The material well-being of a nation depends on the productivity of its workers. How much workers produce—the productivity of workers—is a function of how skilled they are in their various occupations, which is directly related to how good their education is. The fundamental determinant of a nation’s prosperity is the quantity and quality of its educational institutions.
India’s education system is arguably the worst among the major economies of the world. That’s not because Indians are remarkably natively incompetent to run educational institutions or have some special handicap that prevents them from becoming educated. It’s because they are prevented from creating world-class educational institutions in India and lack the opportunity to get an education that they are capable of. Continue reading “The Concluding Part — 3”

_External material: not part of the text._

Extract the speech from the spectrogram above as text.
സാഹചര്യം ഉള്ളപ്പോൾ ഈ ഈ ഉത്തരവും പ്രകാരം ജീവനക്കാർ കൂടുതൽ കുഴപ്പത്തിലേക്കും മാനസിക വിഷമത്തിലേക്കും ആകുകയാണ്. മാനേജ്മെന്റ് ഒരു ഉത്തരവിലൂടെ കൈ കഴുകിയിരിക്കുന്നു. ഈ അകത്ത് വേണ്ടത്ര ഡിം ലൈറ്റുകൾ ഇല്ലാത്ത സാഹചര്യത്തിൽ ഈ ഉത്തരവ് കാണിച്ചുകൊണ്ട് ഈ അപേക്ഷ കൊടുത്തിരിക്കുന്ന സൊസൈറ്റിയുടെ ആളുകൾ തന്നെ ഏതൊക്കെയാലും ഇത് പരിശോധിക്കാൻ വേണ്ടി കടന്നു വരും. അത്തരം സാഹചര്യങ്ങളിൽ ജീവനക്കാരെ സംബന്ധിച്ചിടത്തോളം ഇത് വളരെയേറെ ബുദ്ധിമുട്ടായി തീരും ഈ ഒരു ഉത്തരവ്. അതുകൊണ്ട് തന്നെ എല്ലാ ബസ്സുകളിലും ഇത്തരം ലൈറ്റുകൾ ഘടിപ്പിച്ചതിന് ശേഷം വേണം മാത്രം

Prosperity is Downstream of Freedom
To understand why freedom matters for prosperity, we have to recognize that nobody is simultaneously all wise, all knowing, and all prescient. Our altruism, rationality and foresight are severely bounded.
Therefore we cannot predict with any certainty what people will figure out if they have the freedom to experiment in whatever field they are naturally inclined to do so. The progress that humanity achieves is a result of trial and error by people who could not have been identified in advance. We get to know of the eventual successes but only ex post; ex ante we can’t. We don’t learn about the failures but we can be certain that there must be many more of them than the successes.

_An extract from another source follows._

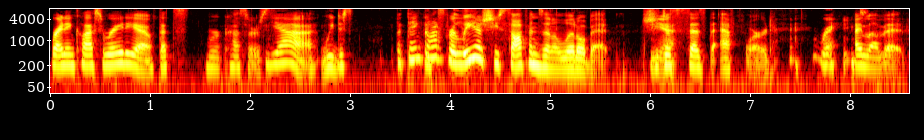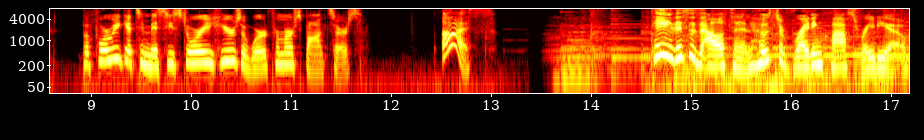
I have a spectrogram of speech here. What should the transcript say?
Writing class radio. That's We're cussers. yeah. We just But thank God for Lia, she softens it a little bit. She Yeah. just says the F word. right. I love it. Before we get to Missy's story, here's a word from our sponsors us. Hey, this is Allison, host of Writing Class Radio.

That fact requires the philosophical stance of epistemic humility. We have to be humble because our knowledge is limited, not just about the future but about the past and present too. Continue reading “The Concluding Part — 2”